Dismayed and sorrowing deeply, Dasaratha went towards the dwelling of the boy's parents, who were blind and old. He heard the father cry: "Ah! why hast thou lingered, my son? I am athirst, and thy mother longs for thee."

In broken accents the king informed the lonesome parents of their son's death. The sire lamented aloud, and said: "Oh! Lead me to my son. Let me embrace him for the last time."

Dasaratha conducted the weeping parents to the spot where the lad lay lifeless and stained with blood. The sire clasped the body and cried: "Oh! Wilt thou not speak and greet me, my son? Thou liest on the ground; thou dost not answer me when I call. Alas! thou canst not love me any longer. . . . Thy mother is here. Oh! Thou who wert dutiful and kind, speak but one tender word to her and to me. . . . Who will now read to us each morning the holy books? Who will now find roots and fruits to feed us? . . . Oh! Tarry with us yet a little longer, my son. Wait for us ere thou dost depart to the Kingdom of Death — stay but one day longer, and on the morrow thy father and mother will go with thee on the weary and darksome path of no returning. . . . How can we live now that our child and protector is taken from us?"

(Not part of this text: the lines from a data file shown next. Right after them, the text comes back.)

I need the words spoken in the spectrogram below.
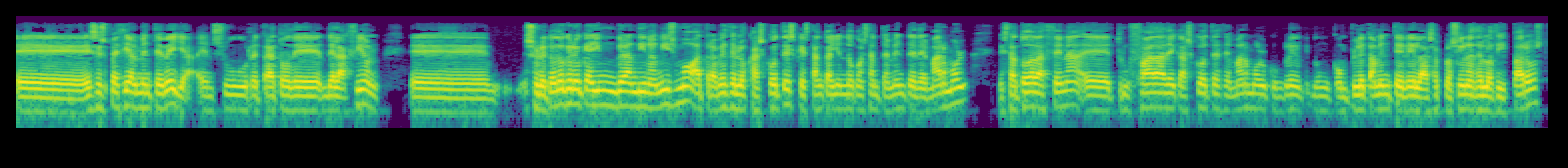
eh, es especialmente bella en su retrato de, la acción. Eh, sobre todo creo que hay un gran dinamismo a través de los cascotes que están cayendo constantemente de mármol. Está toda la escena eh, trufada de cascotes de mármol completamente de las explosiones de los disparos.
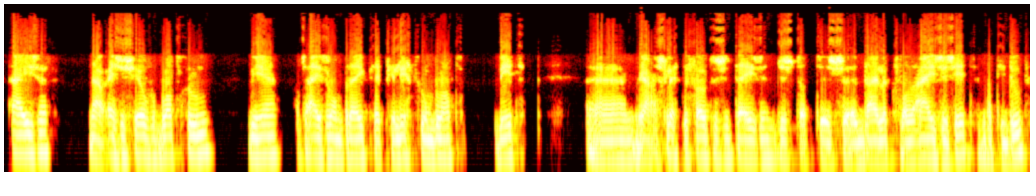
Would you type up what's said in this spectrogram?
IJzer, nou essentieel voor bladgroen. Weer, als ijzer ontbreekt heb je lichtgroen blad, wit. Uh, ja, slechte fotosynthese, dus dat is uh, duidelijk wat ijzer zit wat hij doet.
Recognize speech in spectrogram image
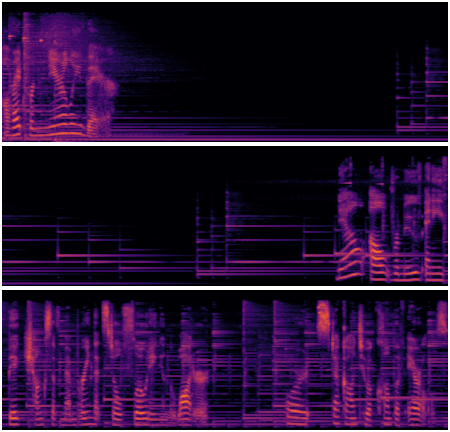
All right, we're nearly there. Now I'll remove any big chunks of membrane that's still floating in the water or stuck onto a clump of arils.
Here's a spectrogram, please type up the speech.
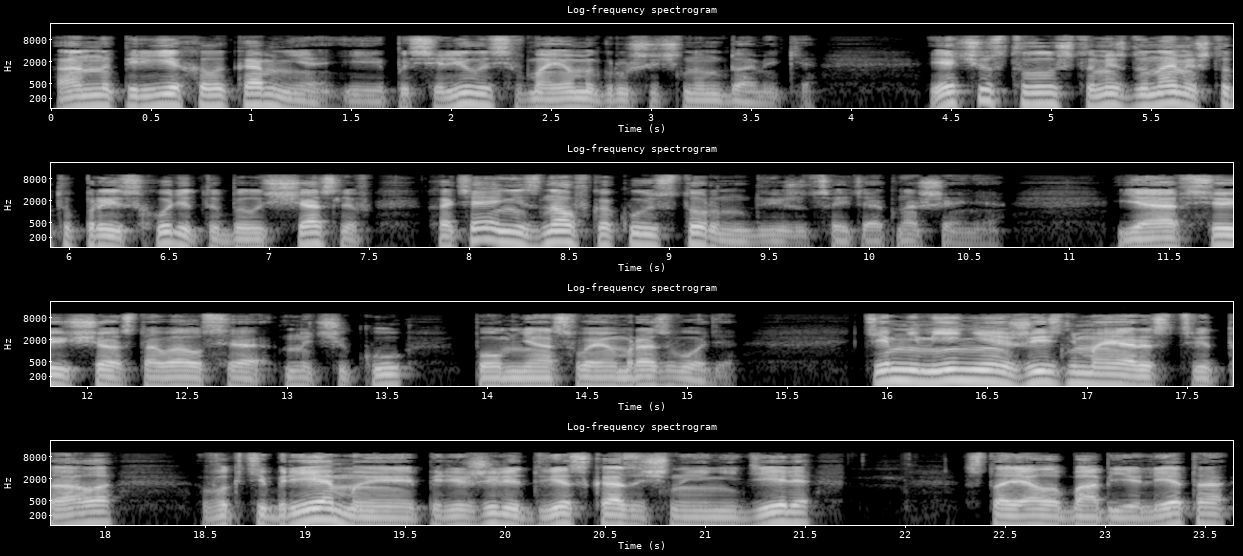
Анна переехала ко мне и поселилась в моем игрушечном домике – я чувствовал, что между нами что-то происходит, и был счастлив, хотя я не знал, в какую сторону движутся эти отношения. Я все еще оставался на чеку, помня о своем разводе. Тем не менее, жизнь моя расцветала. В октябре мы пережили две сказочные недели. Стояло бабье лето.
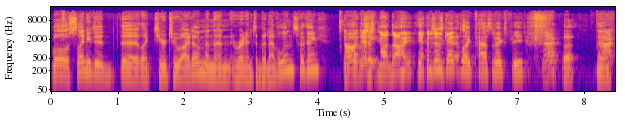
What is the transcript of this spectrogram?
Well, Slaney did the like tier two item and then right into Benevolence, I think. Oh, not- did just he? not die. Yeah, just get like passive XP. All right. But yeah, All right.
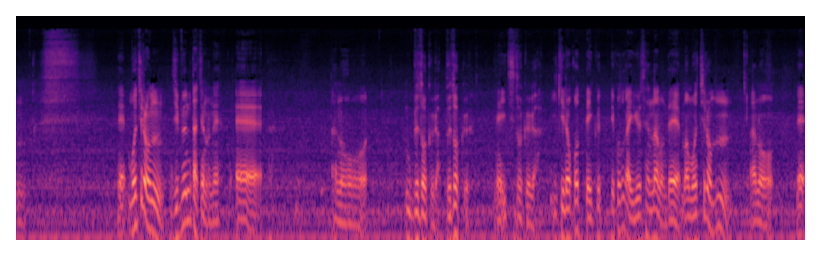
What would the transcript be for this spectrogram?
うん。で、もちろん自分たちのね、えー、あの部族が、部族、ね、一族が生き残っていくっていうことが優先なので、まあ、もちろん、あの、ね、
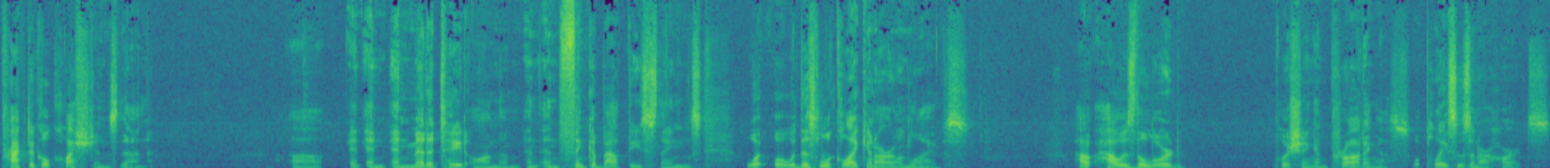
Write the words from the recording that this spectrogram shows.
practical questions then uh, and, and, and meditate on them and, and think about these things. What, what would this look like in our own lives? How, how is the Lord pushing and prodding us? What places in our hearts?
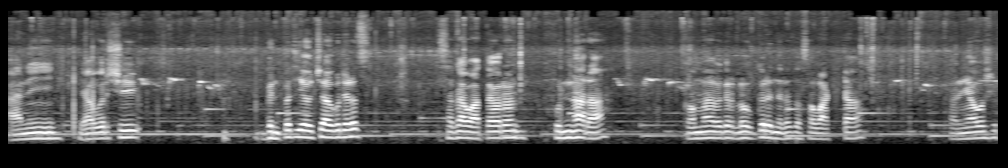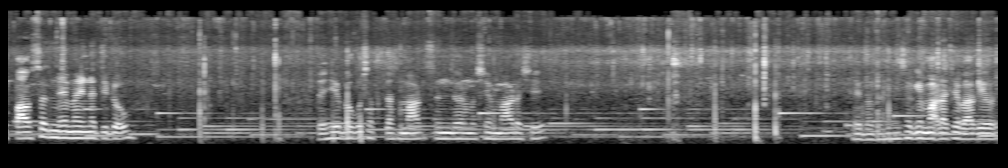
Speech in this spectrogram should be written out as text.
आणि यावर्षी गणपती यायच्या अगोदरच सगळं वातावरण फुलणारा कमळा वगैरे लवकर येणार असं वाटतं. कारण यावर्षी पावसाच मे महिन्यात येलो तर हे बघू शकतास माड सुंदर मसे माड असे. हे बघा हे सगळे माडाचे बागे आहेत.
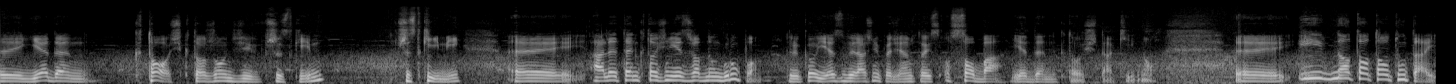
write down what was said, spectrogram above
y, jeden ktoś, kto rządzi wszystkim, wszystkimi, e, ale ten ktoś nie jest żadną grupą, tylko jest wyraźnie powiedziane, że to jest osoba, jeden ktoś taki. No. E, I no to, to tutaj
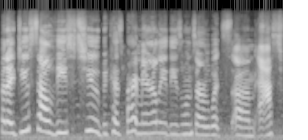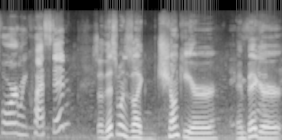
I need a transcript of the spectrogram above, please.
but I do sell these two because primarily these ones are what's um, asked for and requested. So this one's like chunkier and bigger,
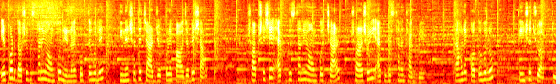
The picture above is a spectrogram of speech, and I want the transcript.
এরপর দশক স্থানীয় অঙ্ক নির্ণয় করতে হলে তিনের সাথে চার যোগ করে পাওয়া যাবে সাত। সবশেষে একক স্থানীয় অঙ্ক চার সরাসরি একক স্থানে থাকবে। তাহলে কত হলো? তিনশো চুয়াত্তর।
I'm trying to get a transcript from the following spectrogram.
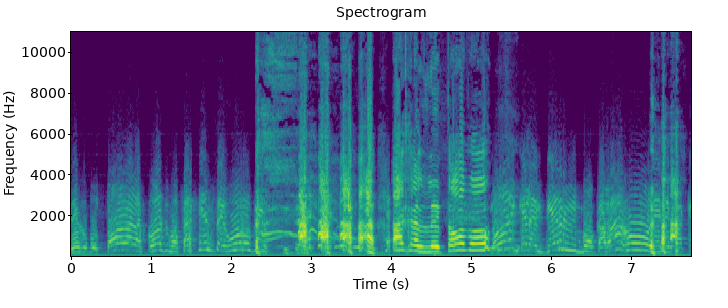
Dijo, pues todas las cosas, pues están bien seguros. Dijo, Háganle todo. no, hay que la entierren boca abajo. Dice, ¿para qué?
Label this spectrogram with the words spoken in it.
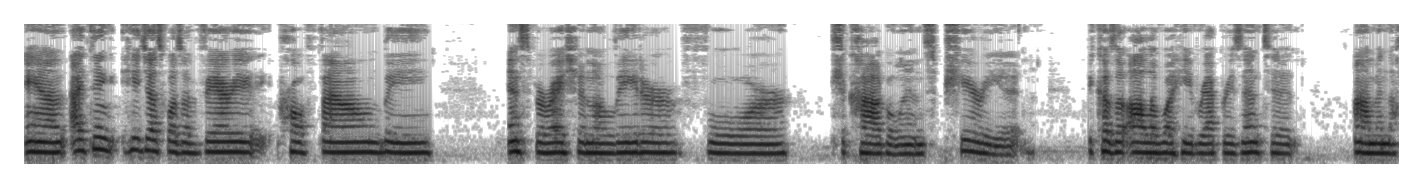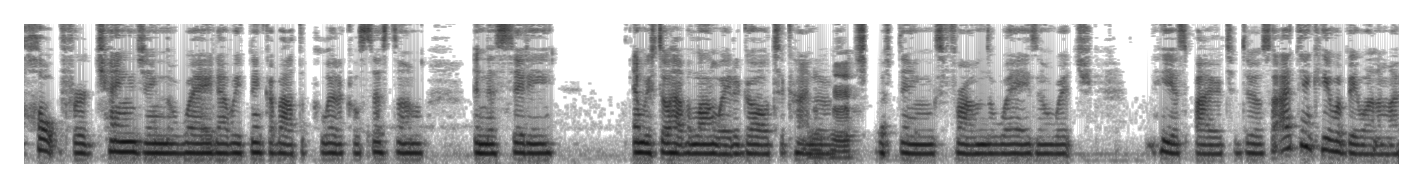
And I think he just was a very profoundly inspirational leader for Chicagoans, period, because of all of what he represented um, and the hope for changing the way that we think about the political system in this city. And we still have a long way to go to kind mm-hmm. of shift things from the ways in which he aspired to do. So I think he would be one of my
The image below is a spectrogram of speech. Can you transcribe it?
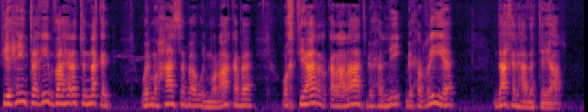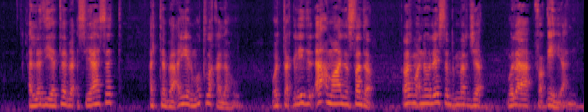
في حين تغيب ظاهرة النقد والمحاسبة والمراقبة واختيار القرارات بحرية داخل هذا التيار الذي يتبع سياسة التبعية المطلقة له والتقليد الأعمى للصدر رغم أنه ليس بمرجع ولا فقيه يعني.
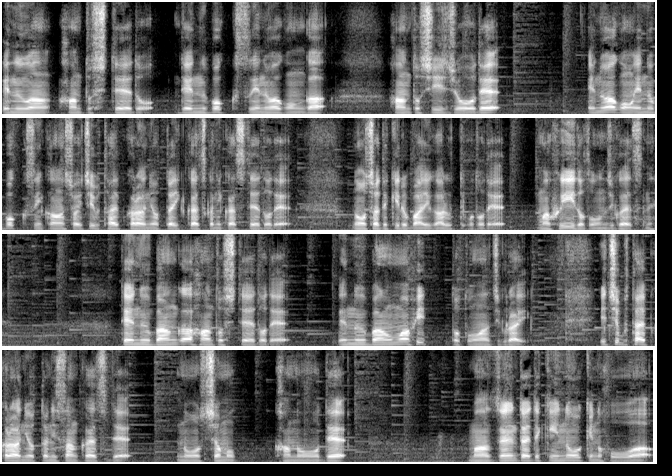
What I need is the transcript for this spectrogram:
N1 半年程度、で、N ボックス、N ワゴンが半年以上で、N ワゴン、N ボックスに関しては一部タイプカラーによっては1ヶ月か2ヶ月程度で納車できる場合があるってことで、まあフリードと同じくらいですね。で、N 版が半年程度で、N 版はフィットと同じぐらい、一部タイプカラーによっては2、3ヶ月で納車も可能で、まあ全体的に納期の方は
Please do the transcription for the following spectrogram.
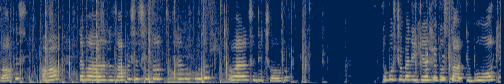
запис. Ага, треба записи згідати треба буде, але це нічого. Тому що в мене є ще достатньо блоків,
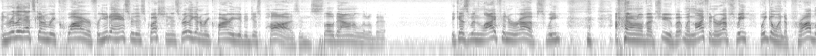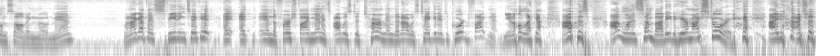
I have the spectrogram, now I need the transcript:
And really, that's going to require, for you to answer this question, it's really going to require you to just pause and slow down a little bit. Because when life interrupts, we, I don't know about you, but when life interrupts, we, we go into problem solving mode, man. When I got that speeding ticket, at, at, in the first five minutes, I was determined that I was taking it to court and fighting it. You know, like I, I was, I wanted somebody to hear my story. I, I just,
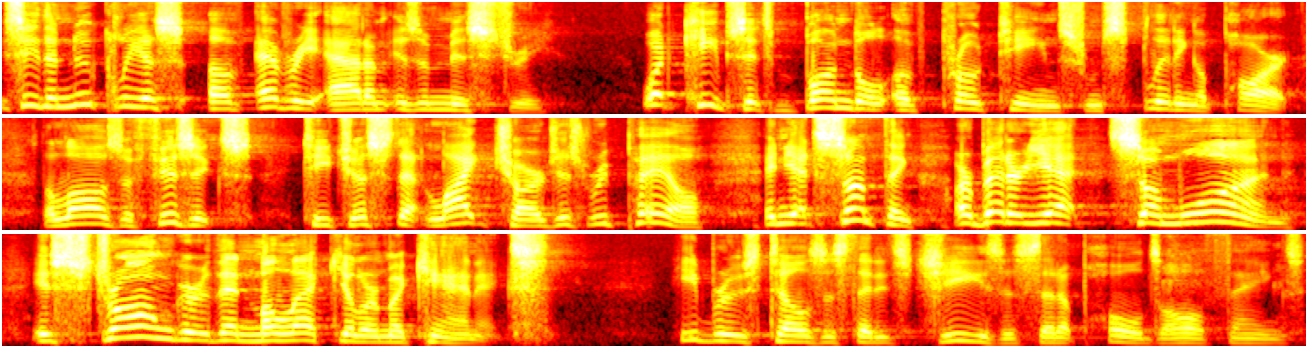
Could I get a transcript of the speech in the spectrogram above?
You see, the nucleus of every atom is a mystery. What keeps its bundle of proteins from splitting apart? The laws of physics teach us that like charges repel, and yet something, or better yet, someone, is stronger than molecular mechanics. Hebrews tells us that it's Jesus that upholds all things.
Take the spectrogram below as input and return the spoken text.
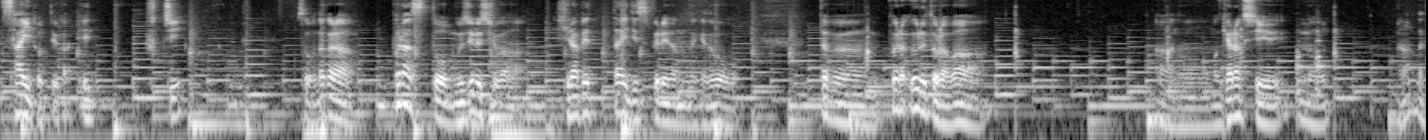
サイドっていうかえ縁そうだからプラスと無印は平べったいディスプレイなんだけど多分プラウルトラはあのギャラクシーのなんだっ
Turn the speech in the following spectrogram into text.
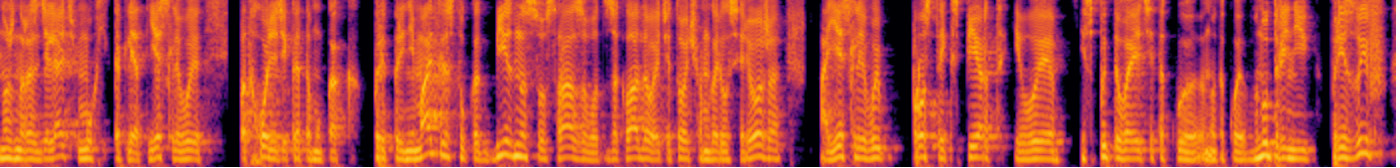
нужно разделять мух и котлет. Если вы подходите к этому как к предпринимательству, как к бизнесу, сразу вот закладываете то, о чем говорил Сережа. А если вы просто эксперт, и вы испытываете такую, ну, такой внутренний призыв к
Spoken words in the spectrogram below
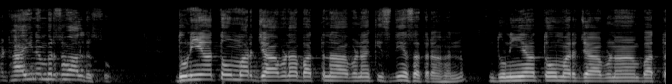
28 ਨੰਬਰ ਸਵਾਲ ਦੱਸੋ। ਦੁਨੀਆ ਤੋਂ ਮਰ ਜਾਵਣਾ ਬਤ ਨਾ ਆਵਣਾ ਕਿਸ ਦੀਆਂ ਸਤਰਾਂ ਹਨ? ਦੁਨੀਆ ਤੋਂ ਮਰ ਜਾਵਣਾ ਬਤ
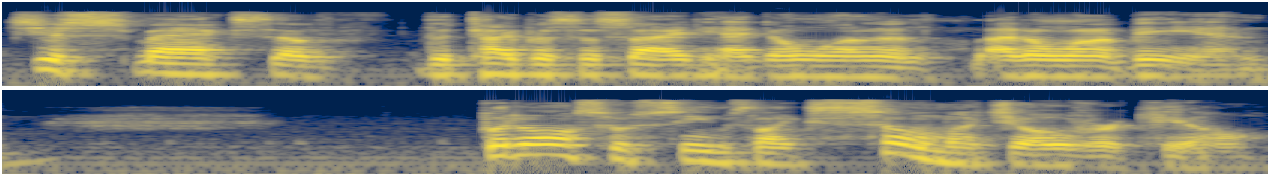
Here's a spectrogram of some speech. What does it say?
just smacks of the type of society I don't want to I don't want to be in but also seems like so much overkill.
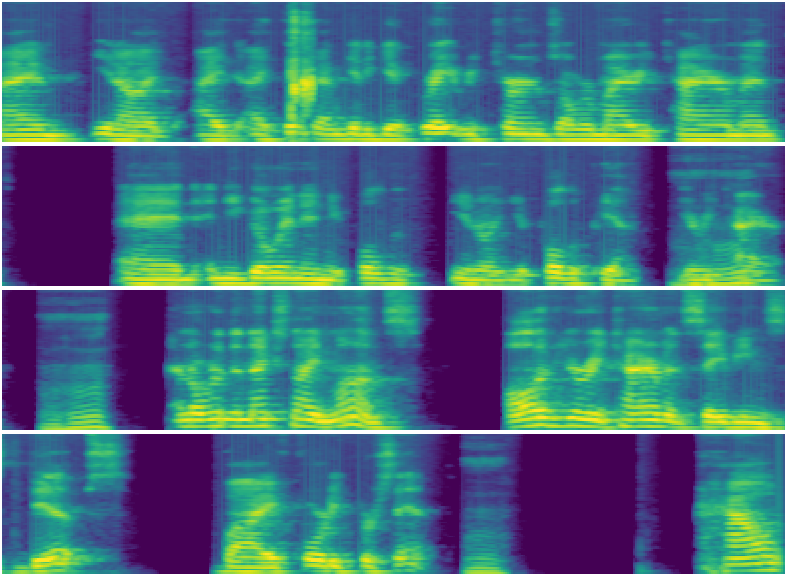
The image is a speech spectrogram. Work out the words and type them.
I'm, you know, I, I, I think I'm going to get great returns over my retirement and and you go in and you pull the you know you pull the pin you Mhm. retire. Hmm and over the next nine months all of your retirement savings dips by 40% Mm. how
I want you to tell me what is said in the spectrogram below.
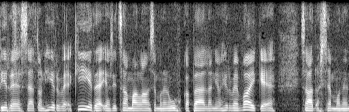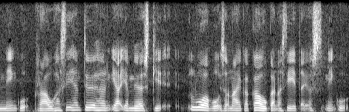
vireessä, että on hirveä kiire ja sitten samalla on semmoinen uhka päällä, niin on hirveän vaikea saada semmoinen niin kuin rauha siihen työhön ja, ja myöskin luovuus on aika kaukana siitä, jos niin kuin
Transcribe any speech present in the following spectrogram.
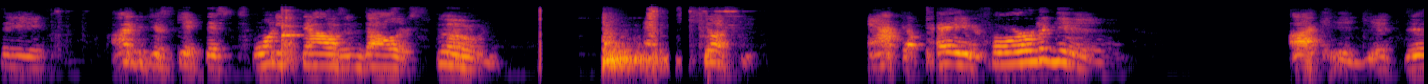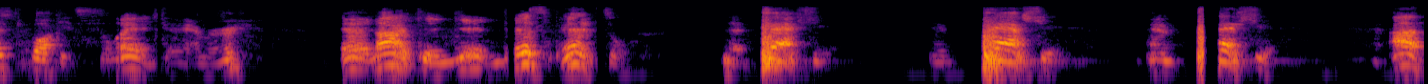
See, I could just get this $20,000 spoon and it. I could pay for it again. I can get this fucking sledgehammer. And I can get this pencil. And bash it. And bash it. And bash it. I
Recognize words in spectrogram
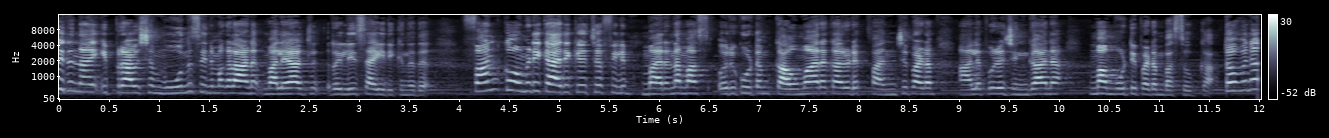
വിരുന്നായി ഇപ്രാവശ്യം മൂന്ന് സിനിമകളാണ് മലയാളത്തിൽ റിലീസായിരിക്കുന്നത്. Fun comedy caricature film Maranamass ഒരു കൂട്ടം കൗമാരക്കാരുടെ പഞ്ച് പടം ആലപ്പുഴ ജിങ്കാന മമ്മൂട്ടി പടം ബസൂക്ക. ടൊവിനോ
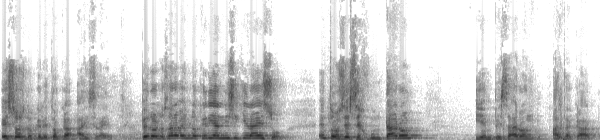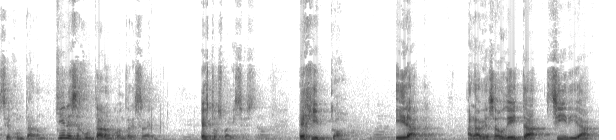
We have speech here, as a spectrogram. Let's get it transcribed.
Eso es lo que le toca a Israel. Pero los árabes no querían ni siquiera eso. Entonces se juntaron y empezaron a atacar. Se juntaron. ¿Quiénes se juntaron contra Israel? Estos países. Egipto, Irak, Arabia Saudita, Siria,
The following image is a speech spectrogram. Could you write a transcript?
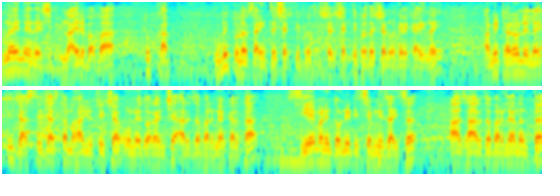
नाही नाही नाही. रे बाबा. तू का कुणी तुला सांगितलं शक्ती प्रदर्शन? शक्ती प्रदर्शन वगैरे काही नाही. आम्ही ठरवलेलं आहे की जास्तीत जास्त महायुतीच्या उमेदवारांचे अर्ज भरण्याकरता सीएम आणि दोन्ही डीसीएमनी जायचं. आज हा अर्ज भरल्यानंतर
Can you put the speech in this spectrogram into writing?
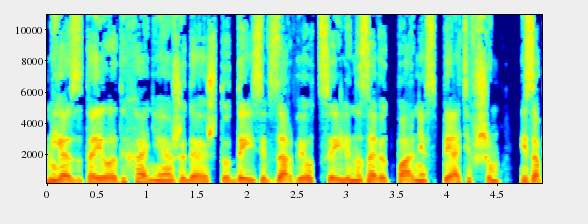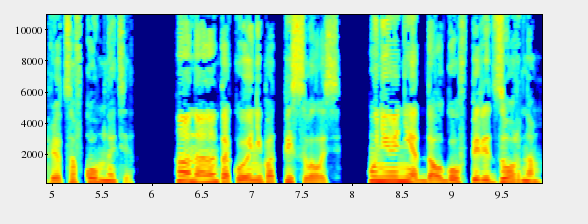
Я затаила дыхание, ожидая, что Дейзи взорвется или назовет парня спятившим и запрется в комнате. Она на такое не подписывалась. У нее нет долгов перед Зорном.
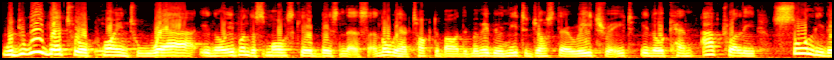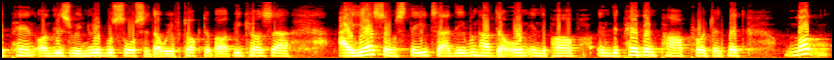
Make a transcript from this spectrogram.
would we get to a point where you know even the small scale business i know we had talked about it but maybe we need to just uh, reiterate you know can actually solely depend on these renewable sources that we've talked about? Because uh, i hear some states uh, they even have their own independent power project but not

So the blind old hermit lamented. Then he spake to the king and said: "I had but this one child, and thou hast made me childless. Now slay me also, because Death is blunted and unable to hurt me any more. . . . A father cannot feel greater agony than when he sorrows for a beloved son. This peculiar sharp sorrow thou wilt yet know, O king. As I weep now, and as I am hastened to death, mourning for my son, so wilt thou suffer in like manner, sorrowing for a dearly-beloved and righteous son. Thy death, O Dasaratha, will cleanse thee of this crime."

Having spoken thus, the hermit built the funeral pyre for the dead boy, and when it was lit, he and his wife leapt amidst the flames and entered the Kingdom of Death.

The Demise of Dasaratha

After Rama had departed from Ayodhya, his mother, Kausalya, reproached Dasaratha, saying: "Thou wouldst not break thy promise to Kaikeyi, but thou didst break thy promise made to thy counsellors that Rama should be thy successor."

The Maharajah was bowed down with grief and cried: "Oh! Forgive me, Kausalya, because my heart is breaking while I mourn for my beloved son. Oh! Do not wound me again, I pray thee."

Kausalya wept and said: "Alas! My grief hath made me speak cruelly to thee."

In the middle of the second night after Rama had departed, Dasaratha awoke and cried: "O Kausalya, I am dying with grief. Mine eyes have grown blind with weeping. Take my hand in thine and speak unto me. Oh! Bitterly I grieve now that I cannot look upon Rama ere I die. Happy are they whose eyes behold him . . . My heart beats feebly." . . .

When he had spoken thus, Dasaratha fell back and was silent. Kausalya, mother of Rama, and Sumitra, mother of Lakshmana, knelt beside him, and they swooned when his spirit fled.


Image source: Dasaratha's Funeral


(1100 words)






No comments:

Post a Comment

Comments for Google accounts; you can also contact me at laura-gibbs@ou.edu.